Dutch painter, printmaker, illustrator, writer and stained-glass artist. He trained at the Rijksakademie in Amsterdam (1886–90), under the directorship of August Allebé. Having initially painted and drawn Impressionistic landscapes, he started working in the ’t Gooi region in 1892, where, influenced by Vincent van Gogh and Jan Toorop, he made a number of Symbolist drawings and lithographs. In 1896 he married the Dutch writer Henriette van der Schalk. They both devoted themselves to the recently founded Sociaal Democratische Arbeiders Partij. In the years up to c. 1900 Holst produced among other things a series of lithographs of political cartoons with socialist content, as well as serene landscapes and paintings of girls from the village of Huizen. His allegorical murals (1902; in situ), on topics such as ‘Industry’ or ‘Commerce’, in the new Koopmansbeurs in Amsterdam by H. P. Berlage (1876–1903), marked an important point in his career as his first opportunity to construct a monumental piece of work. Partly inspired by the murals in the town hall at ’s Hertogenbosch by Antoon Derkinderen, he developed a tight, stylized type of design, which he believed to be ideal for visually representing idealistic and exalted thoughts. In his murals (...

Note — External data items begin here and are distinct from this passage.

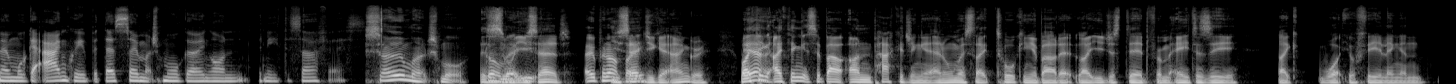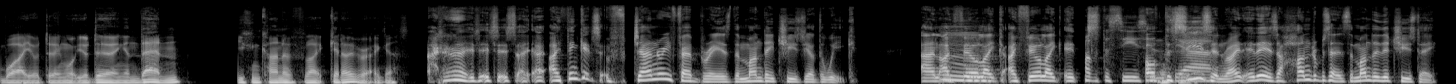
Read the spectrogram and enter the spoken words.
men will get angry, but there's so much more going on beneath the surface. so much more. This Go is on, what mate. you, said. Open up. you said you get angry. Well, Yeah. I think I think it's about unpackaging it and almost like talking about it, like you just did from A to Z, like what you're feeling and why you're doing what you're doing, and then you can kind of like get over it. I guess. I don't know. It's, it's, it's I, I think it's January, February is the Monday, Tuesday of the week. And I feel Mm. like, I feel like it's Of the season. of the yeah. season, right? It is hundred percent. It's the Monday, the Tuesday.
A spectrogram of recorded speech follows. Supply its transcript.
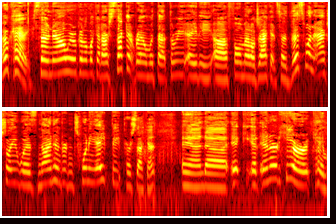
Okay, so now we're going to look at our second round with that 380 uh, full metal jacket. So this one actually was 928 feet per second, and uh, it, it entered here. It came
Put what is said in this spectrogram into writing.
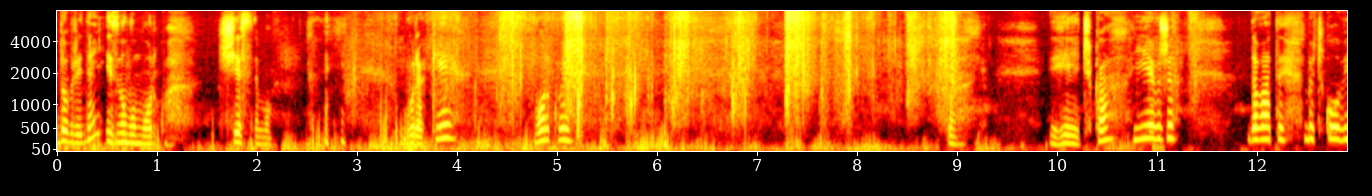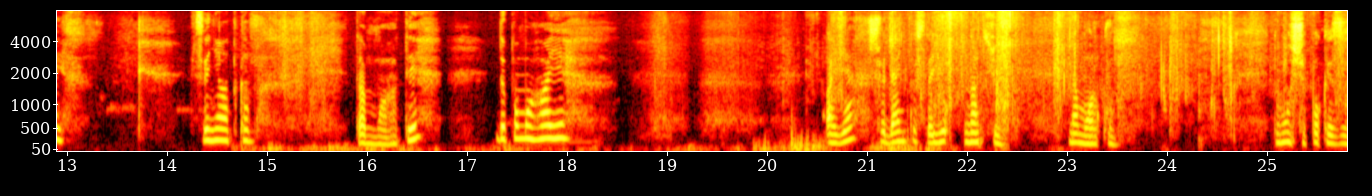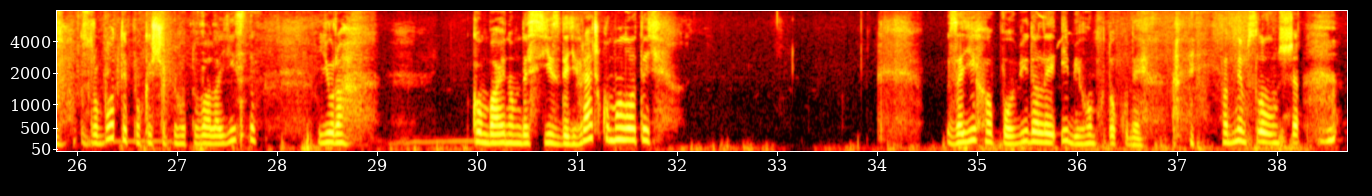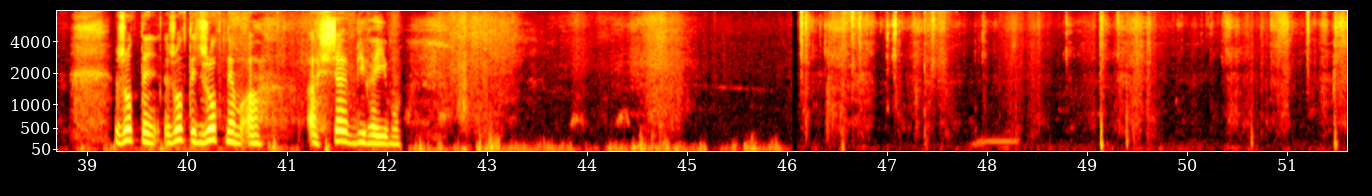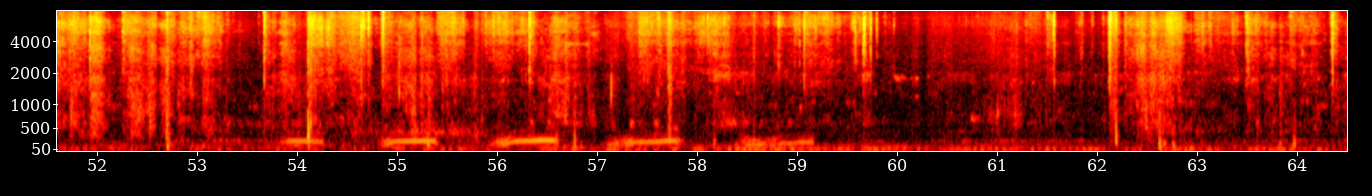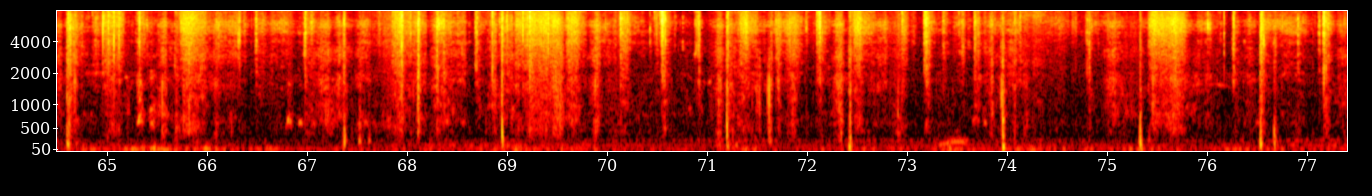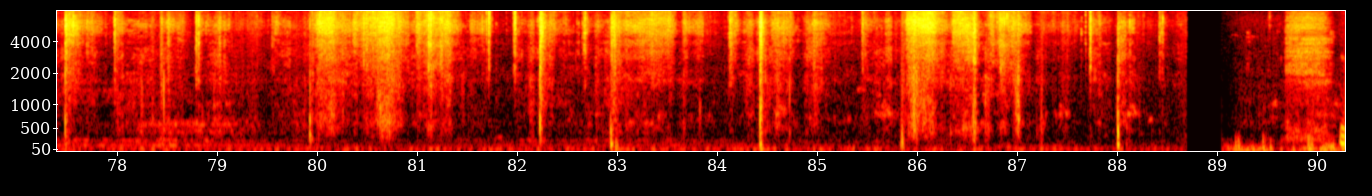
Добрий день і знову морква. Чистимо. Бураки, моркви. Гечка є вже давати бичкові свиняткам. Там мати допомагає. А я швиденько стаю на цю, на морку. Тому що поки з, з роботи, поки що приготувала їсти, Юра комбайном десь їздить, гречку молотить. Заїхав, пообідали і бігом хто куди. Одним словом, ще жовтень, жовтень жовтнем, а, а ще бігаємо.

Article

Gisèle Ollinger-Zinque

(b Brussels, April 28, 1879; d Brussels, Jan 10, 1957).

Belgian painter, printmaker and writer. He learned to draw in his father’s lithography studio. In 1900 Tytgat entered the Académie Royale des Beaux-Arts in Brussels and studied under Constant Montald. His first paintings were influenced by Symbolism and in particular the work of Pierre Puvis de Chavannes, whom he admired. He met Rik Wouters in 1907, and the two became friends. World War I drove him into exile, and he lived as a refugee in England until 1920. There, he not only painted but also made prints, including woodcuts and linocuts with the help of his wife, Maria. She was also his model for the numerous canvases painted in London, for example The Pose (1918; Brussels, Mus. A. Mod.). His early work was full of sensitivity, using bright tones that accentuated delicate greys in an impressionistic manner. Towards 1925 Tytgat became aware of Expressionism. His plasticity grew stronger, and his colours darker, and his desire for simplification came to dominate the forms (e.g. ...